A second topic discussed will be about the results of STINAPA’s recent project monitoring (December, 2016) on the extent and severity of coral bleaching in the Bonaire Marine Park, in response to a Coral Bleaching Alert Issued for Bonaire by NOAA’s Coral Reef Watch. Luckily, the project found that the extent and severity of the bleaching on Bonaire is not severe. Learn more about why corals bleach, the impact to our reefs, and the efforts STINAPA is taking to protect our reef resilience.
This presentation is open to anyone with an interest, and is a part of STINAPA’s Connecting People with Nature series. As always, all lectures hosted by CIEE are held at their headquarters at Kaya Gobernador N. Debrot #26 in Kralendijk from 7:00 to 8:00 PM.

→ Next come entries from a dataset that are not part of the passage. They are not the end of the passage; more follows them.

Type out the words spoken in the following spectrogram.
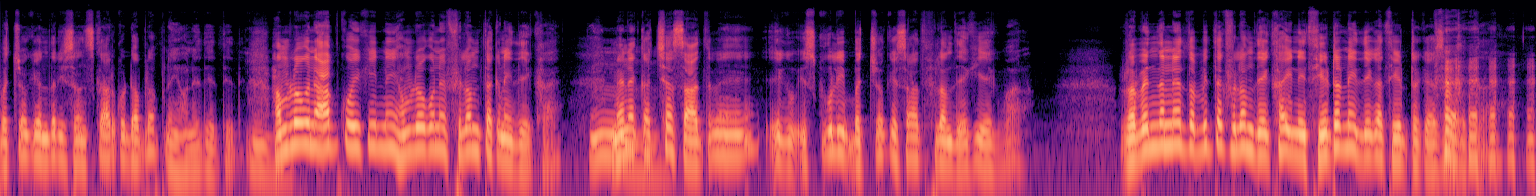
बच्चों के अंदर इस संस्कार को डेवलप नहीं होने देते थे। हम्म, हम लोगों ने आपको यकीन नहीं हम लोगों ने फ़िल्म तक नहीं देखा है। हम्म, मैंने कक्षा सात में एक स्कूली बच्चों के साथ फ़िल्म देखी एक बार। रविंद्र ने तो अभी तक फ़िल्म देखा ही नहीं थिएटर नहीं देखा थिएटर कैसा होता है?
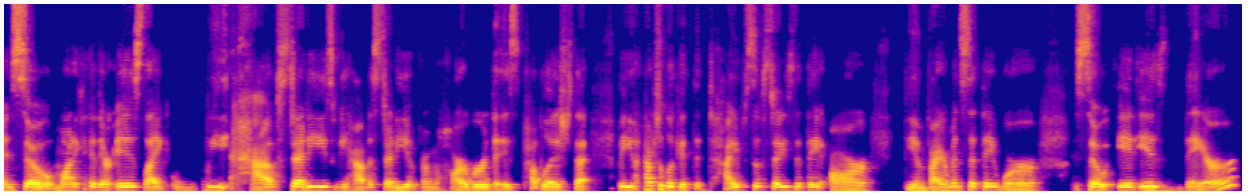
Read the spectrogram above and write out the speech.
And so Monika there is like we have studies we have a study from harvard that is published that but you have to look at the types of studies that they are the environments that they were. So it is there,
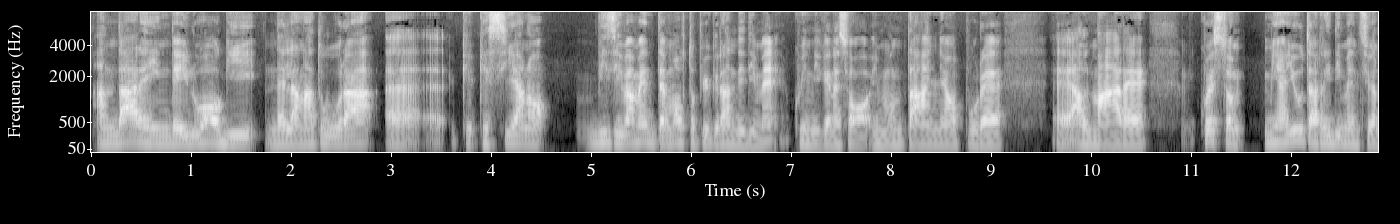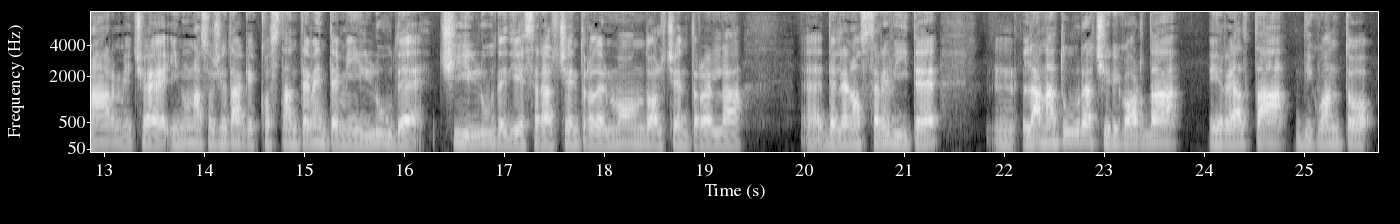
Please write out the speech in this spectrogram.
andare in dei luoghi nella natura eh, che, che siano visivamente molto più grandi di me, quindi che ne so, in montagna oppure eh, al mare. Questo mi aiuta a ridimensionarmi, cioè in una società che costantemente mi illude, ci illude di essere al centro del mondo, al centro della, eh, delle nostre vite, mh, la natura ci ricorda in realtà di quanto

The photo contests proved to be a popular way to share great Bonaire images, and, now that the twelve months are up, it’s time to pick the Best of the Best! The overall lucky winner will receive a 6-day shore diving package for two persons at Carib Inn.
Help choose the winner.
And now, Carib Inn would like your help in choosing a winner! Simply click here to view the competition images. Hover over your favorite image, and click on the star to vote. Only one vote per person, and the contest is over on October 31st, 2016. Visit back often to see how the votes are being tallied.
From October 13th through October 15th, Bonaire will once again be in a frenzy! Regatta-frenzy, that is!
Racing for a few cases of beer…
2016 brings the 49th annual edition of this much-loved Bonaire event, which historically began with a sailing race between Captain Don and Ebo Domacasse, a Bonairean dive guide, with the winner pulling in a few cases of beer!
This year’s event will include sailing races and festivals.
Click to enlarge
Today the event has morphed into a huge party. Of course, there are still sailing races throughout the days, but in the evenings, there are festivals with food, drink, music, and dancing on the beach.